Stability is rock solid. It runs on rather modest computers on Windows, and I can confirm that this is fully functional and officially verified to work out of the box on the Steam Deck and on Linux via Steam Proton. The only comment on the latter is that the animated intro may cut straight to the title screen, but this is a very brief and minor thing that most players will not notice. The actual games and all their content as well as the collection's main menus are otherwise flawless.
As a final note on the games, both as a fan of the series and from a player perspective, I and many fans consider the writing generally inferior and while the gameplay is still fun, especially the sixth game, the fourth is still the black sheep of the franchise and the fifth is competent at worst.
As opposed to the first three games, there are fewer objectionable moments in the second trilogy morally, but still some content worthy of concern. Violence is nigh entirely contained to the digital world in turn-based RPG "give orders and watch it happen" style. There is an implied scene of torture via electric shock at one point and a few moments where a heroic character physically manhandles some thugs menacing your hero, but the game omits the actual details, merely showing you the results of their disablement and fleeing.
Unlike the first trilogy, they worked pretty hard to avoid sexual innuendos or anything resembling foul language. They do have some confirmed real ghosts and a parody of what appears to be Eastern-style ghost-dispelling magic (i.e. - sutras for dispelling cyber ghosts that are just keyboard keys read aloud). The fourth and fifth games also feature a kid-friendly stand-in for Hell called Murkland, and it's regarded as an appropriately nasty and evil place.

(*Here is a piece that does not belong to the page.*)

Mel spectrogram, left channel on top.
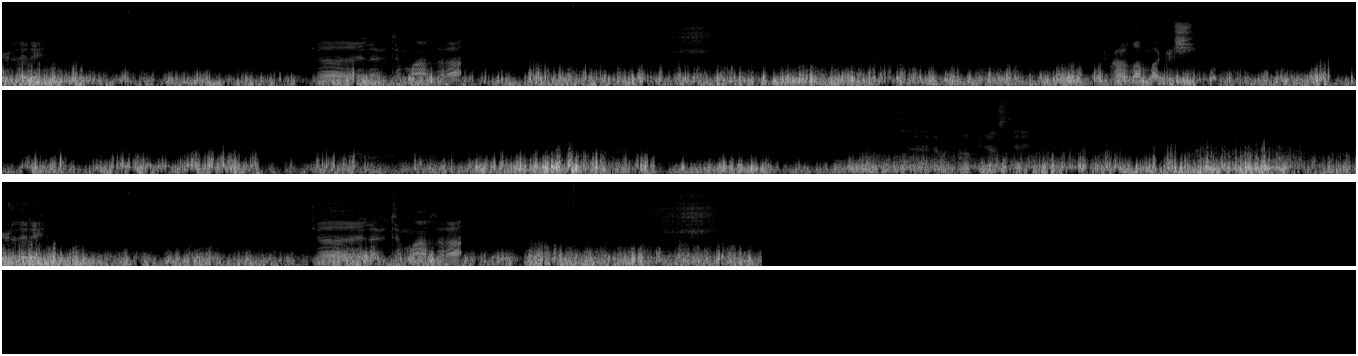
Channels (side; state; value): right; drops out; at 7.6 s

Morally and ethically, the fourth and fifth games have a system called "Dark Chips". The fourth game makes their use unambiguously evil, using both metaphors making them a stand-in for both selling of one's soul and steroid abuse as analogs to how destructive they are, with in-game moral penalties for their use. The fifth game tones this down somewhat, making their use bad except under very narrow conditions, and even then they come with serious risks. This aside, both Lan and MegaMan.EXE are quite law-abiding and respectful of authority figures, and canonically default to most moral options. Worth noting one character is mentioned to get drunk in the fourth game, albeit accidentally, though it's not presented as a good thing. There is also a reference to wine at a fancy party at one point in the fifth game, mostly informative only as it's intended for legal adults only and the player is never allowed to drink it.

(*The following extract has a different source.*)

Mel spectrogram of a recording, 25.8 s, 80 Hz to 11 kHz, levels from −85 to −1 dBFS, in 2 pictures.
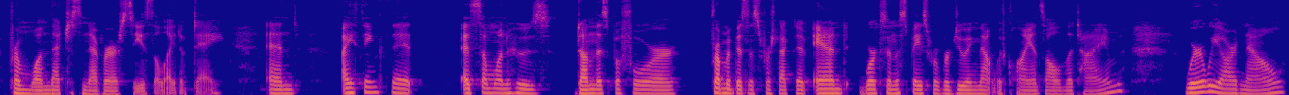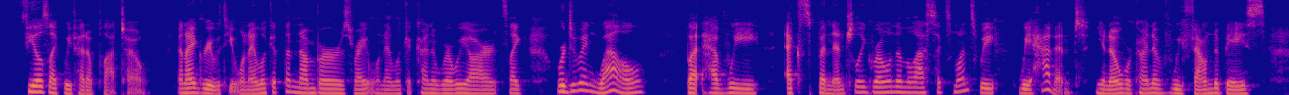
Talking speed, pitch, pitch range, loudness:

One nice redeeming theme the game has going for it is the importance of family bonds. Lan is very close to his family and not only do they become key players in helping him save the world from threats against both the digital and real worlds, but both Lan and MegaMan.EXE are revealed to be literal brothers (more on that is revealed in the first game) and as such their willingness to lay it all on the line for one another is pretty heartwarming.

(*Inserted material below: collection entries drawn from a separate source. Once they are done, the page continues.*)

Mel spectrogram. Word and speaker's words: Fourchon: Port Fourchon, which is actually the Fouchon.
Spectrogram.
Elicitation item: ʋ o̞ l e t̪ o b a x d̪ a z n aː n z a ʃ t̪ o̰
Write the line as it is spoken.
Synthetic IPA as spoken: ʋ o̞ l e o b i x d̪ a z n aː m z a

Unlike the first half of the trilogy, the second half isn't as great due to the abysmal fourth game. The fifth and sixth are still worth getting, and the fourth is still worth playing at least once since the fifth game does carry over a few references from what little they could salvage that was good about it. The sixth is still beloved for having some of the most fun multiplayer in the franchise, that alone is worth getting as well. If you can get it on sale with the first collection, this is also a worthy expense if you are a MegaMan Battle Network fan.